Coal India's annual production fell for the first time since 1998/99 as the heaviest rainfall in 25 years battered coal mining regions and a broad economic slowdown stifled demand for the fuel.
The world's largest coal miner produced 602.1 million tonnes of coal during the fiscal year ended March 2020, compared with 606.9 million tonnes in 2018/19.
India used nearly a billion tonnes of coal in 2018/19, over three-quarters of it at power plants. State-run Coal India accounts for over 80% of the country's production.
The worst economic slowdown in Asia's third-largest economy in six years saw electricity usage fall at the steepest pace in over a decade in October, reducing demand for the fuel.
The slowdown coincided with a fall in coal production. Still, imports of thermal coal - mainly used for electricity generation - rose 12.6% to nearly 200 million tonnes in 2019, the second straight year of growth.

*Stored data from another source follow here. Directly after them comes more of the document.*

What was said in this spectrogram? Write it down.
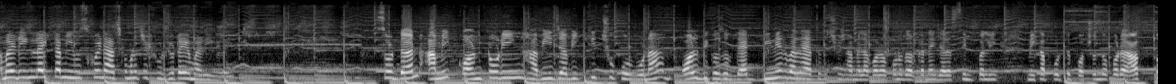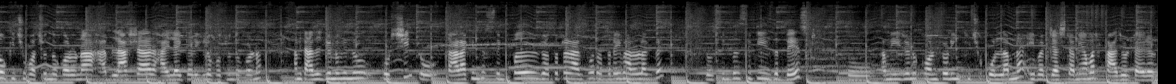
আমার রিং লাইটটা আমি ইউজ করি না, আজকে মনে হচ্ছে সূর্যটাই আমার রিং লাইট সো ডান আমি কন্ট্রোলিং হাবি জাবি কিচ্ছু করব না। অল বিকজ অফ দ্যাট দিনের বেলা এত কিছু ঝামেলা করার কোনো দরকার নেই। যারা সিম্পলি মেকআপ করতে পছন্দ করে এত কিছু পছন্দ করো না ব্লাশার হাইলাইটার এগুলো পছন্দ করো না, আমি তাদের জন্য কিন্তু করছি। তো তারা কিন্তু সিম্পল যতটা রাখব ততটাই ভালো লাগবে। তো সিম্পল সিটি ইজ দ্য বেস্ট তো আমি এই জন্য কন্ট্রোলিং কিছু করলাম না। এবার জাস্ট আমি আমার কাজলটা আয়রন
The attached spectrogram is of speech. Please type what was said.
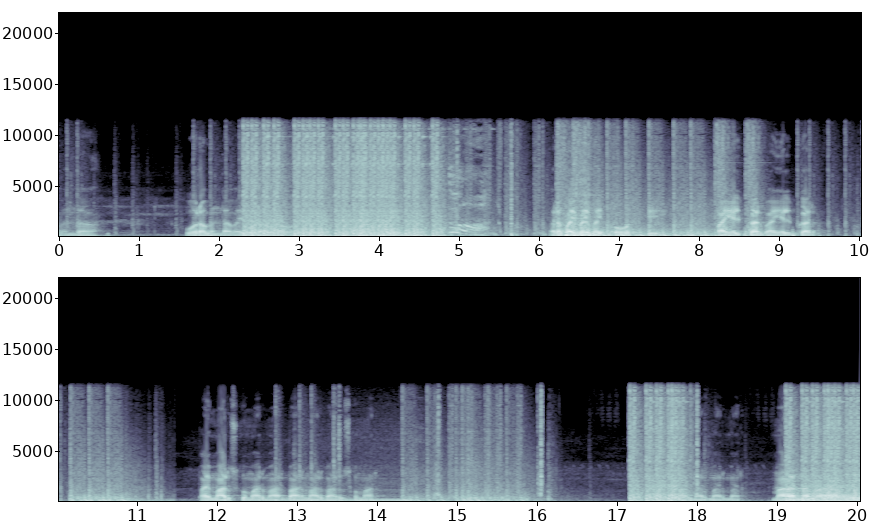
बंदा रहा बंदा भाई रहा वो रहा अरे भाई भाई भाई, ओ तेरी भाई हेल्प कर, भाई हेल्प कर। भाई, मार उसको, मार मार मार मार मार उसको मार मार मार मार। मार ना भाई।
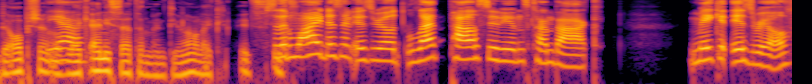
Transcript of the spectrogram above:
the option Yeah. of like any settlement. You know, like it's. so then why doesn't Israel let Palestinians come back? Make it Israel.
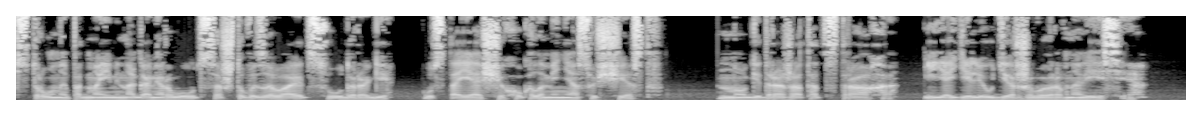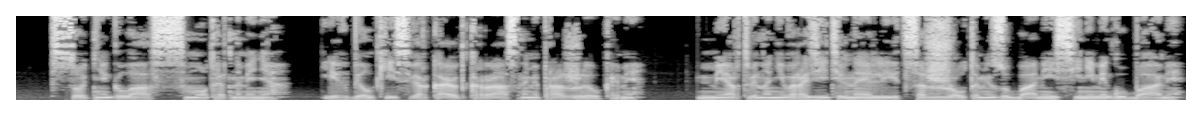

Frequent outages caused by strikes by locals and workers have also hit production. The reasons for the strikes have ranged from concerns over workers' safety to a trespassing goat getting killed in an accident.
But the heaviest annual monsoon in 25 years, including large scale flooding in one key eastern Indian mine that accounts for about 5% of total output, resulted in production falling for five straight months.
Nandikesh Sivalingam, director at Center for Research on Energy and Clean Air (CREA), said disruptions to coal mining made a case for faster transition away from using the fuel.
India's annual electricity generation from coal-fired utilities fell for the first time in 2019, a phenomenon industry executives say could become a trend in 5-10 years.
"With changing climatic conditions, extreme weather events may increase in central India, leading to more such disruptions in the future," Nandikesh said.
Government data shows a higher incidence of short spells of intense rain and lengthy periods of little or no rain, a phenomenon India attributed to climate change in its annual economic survey in 2018.
Prime Minister Narendra Modi's government has repeatedly emphasised its desire to cut thermal coal imports by the world's second largest consumer, importer and producer of the fuel to zero.
But a slow pace of reforms, logistical issues and the inability of Coal India to ramp up production quickly has failed to check imports. While higher imports is bad news for India, it has helped international coal miners such as Indonesia's Adaro Energy and Peabody Energy in the United States, as well as commodity traders such as Glencore and India's Adani Enterprises.